**** RECORDS SHOWN ****
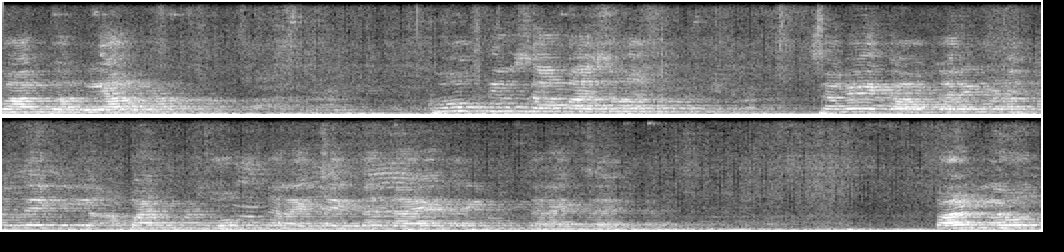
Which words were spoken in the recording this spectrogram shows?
सुरुवात करूया. खूप दिवसापासून सगळे गावकरी म्हणत होते की आपण होम करायचं आहे तर गायत्री करायचं आहे पण योग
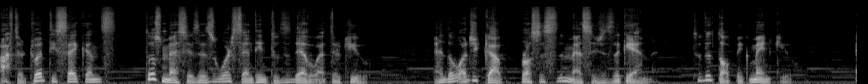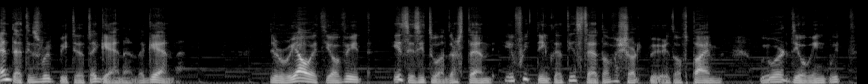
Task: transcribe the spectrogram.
After 20 seconds, those messages were sent into the dead letter queue, and the logic app processes the messages again to the topic main queue, and that is repeated again and again. The reality of it is easy to understand if we think that instead of a short period of time, we were dealing with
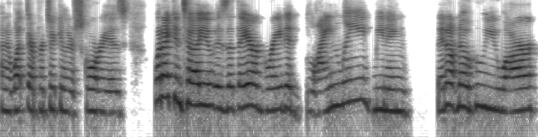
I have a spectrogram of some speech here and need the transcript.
kind of what their particular score is. What I can tell you is that they are graded blindly, meaning they don't know who you are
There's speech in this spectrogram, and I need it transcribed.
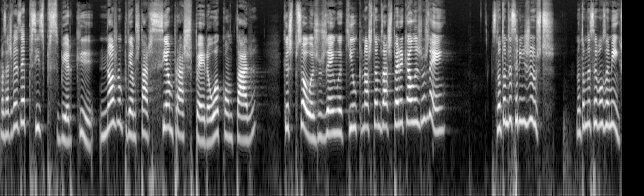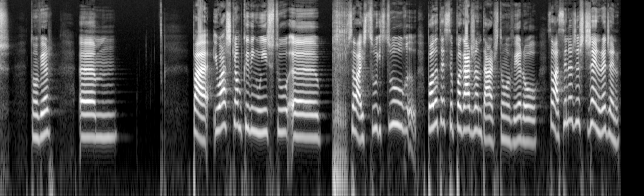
Mas às vezes é preciso perceber que nós não podemos estar sempre à espera ou a contar que as pessoas nos deem aquilo que nós estamos à espera que elas nos deem. Se não estamos a ser injustos, não estamos a ser bons amigos. Estão a ver? Um, Pá, eu acho que é um bocadinho isto. Uh, sei lá, isto, isto pode até ser pagar jantares, estão a ver? Ou sei lá, cenas deste género, é género.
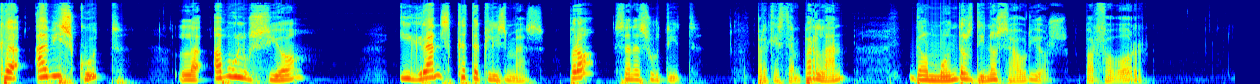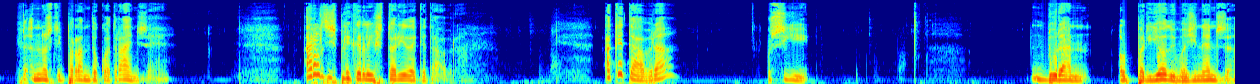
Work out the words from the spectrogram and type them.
que ha viscut la evolució i grans cataclismes, però se n'ha sortit. Perquè estem parlant del món dels dinosaurios, per favor. No estic parlant de 4 anys, eh? Ara els explicaré la història d'aquest arbre. Aquest arbre, o sigui, durant el període, imaginem-se,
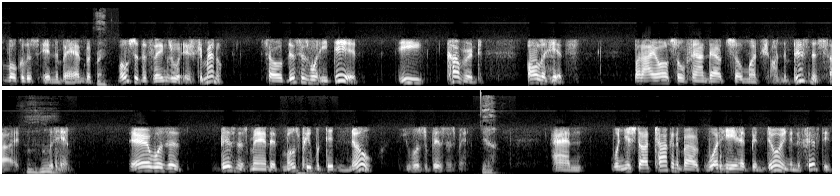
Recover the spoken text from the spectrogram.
vocalists in the band, but Right. most of the things were instrumental. So this is what he did. He covered all the hits, but I also found out so much on the business side mm-hmm. with him. There was a businessman that most people didn't know he was a businessman. Yeah. And when you start talking about what he had been doing in the 50s,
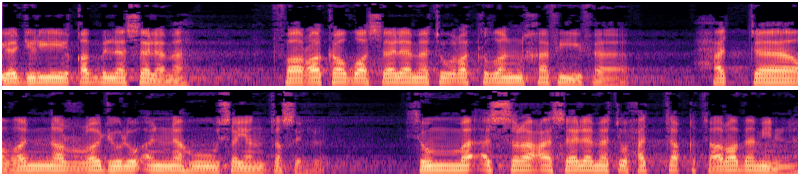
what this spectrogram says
يجري قبل سلمة فركض سلمة ركضا خفيفا حتى ظن الرجل أنه سينتصر ثم أسرع سلمة حتى اقترب منه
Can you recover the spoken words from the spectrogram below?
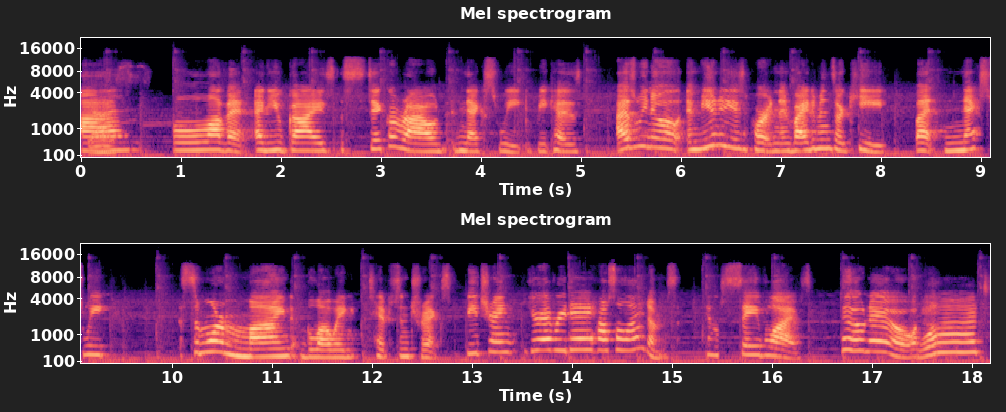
I yes. love it. And you guys stick around next week because, as we know, immunity is important and vitamins are key. But next week, some more mind blowing tips and tricks featuring your everyday household items can save lives. Who knew? What?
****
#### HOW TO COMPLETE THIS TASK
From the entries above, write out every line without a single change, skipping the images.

#### TASK ANSWER
Which words were spoken in the recording this spectrogram shows?
सुरुवात करूया. खूप दिवसापासून सगळे गावकरी म्हणत होते की आपण होम करायचं आहे तर गायत्री करायचं आहे पण योग
Task: transcribe the spectrogram.
After 20 seconds, those messages were sent into the dead letter queue, and the logic app processes the messages again to the topic main queue, and that is repeated again and again. The reality of it is easy to understand if we think that instead of a short period of time, we were dealing with
I have a spectrogram of some speech here and need the transcript.
kind of what their particular score is. What I can tell you is that they are graded blindly, meaning they don't know who you are
There's speech in this spectrogram, and I need it transcribed.
Mas às vezes é preciso perceber que nós não podemos estar sempre à espera ou a contar que as pessoas nos deem aquilo que nós estamos à espera que elas nos deem. Se não estamos a ser injustos, não estamos a ser bons amigos. Estão a ver? Um, Pá, eu acho que é um bocadinho isto. Uh, sei lá, isto, isto pode até ser pagar jantares, estão a ver? Ou sei lá, cenas deste género, é género.
Work out the words from the spectrogram and type them.
que ha viscut la evolució i grans cataclismes, però se n'ha sortit. Perquè estem parlant del món dels dinosaurios, per favor. No estic parlant de 4 anys, eh? Ara els explicaré la història d'aquest arbre. Aquest arbre, o sigui, durant el període, imaginem-se,
Recover the spoken text from the spectrogram.
vocalists in the band, but Right. most of the things were instrumental. So this is what he did. He covered all the hits, but I also found out so much on the business side mm-hmm. with him. There was a businessman that most people didn't know he was a businessman. Yeah. And when you start talking about what he had been doing in the 50s,
what this spectrogram says
يجري قبل سلمة فركض سلمة ركضا خفيفا حتى ظن الرجل أنه سينتصر ثم أسرع سلمة حتى اقترب منه
Can you recover the spoken words from the spectrogram below?
I yes. love it. And you guys stick around next week because, as we know, immunity is important and vitamins are key. But next week, some more mind blowing tips and tricks featuring your everyday household items can save lives. Who knew? What?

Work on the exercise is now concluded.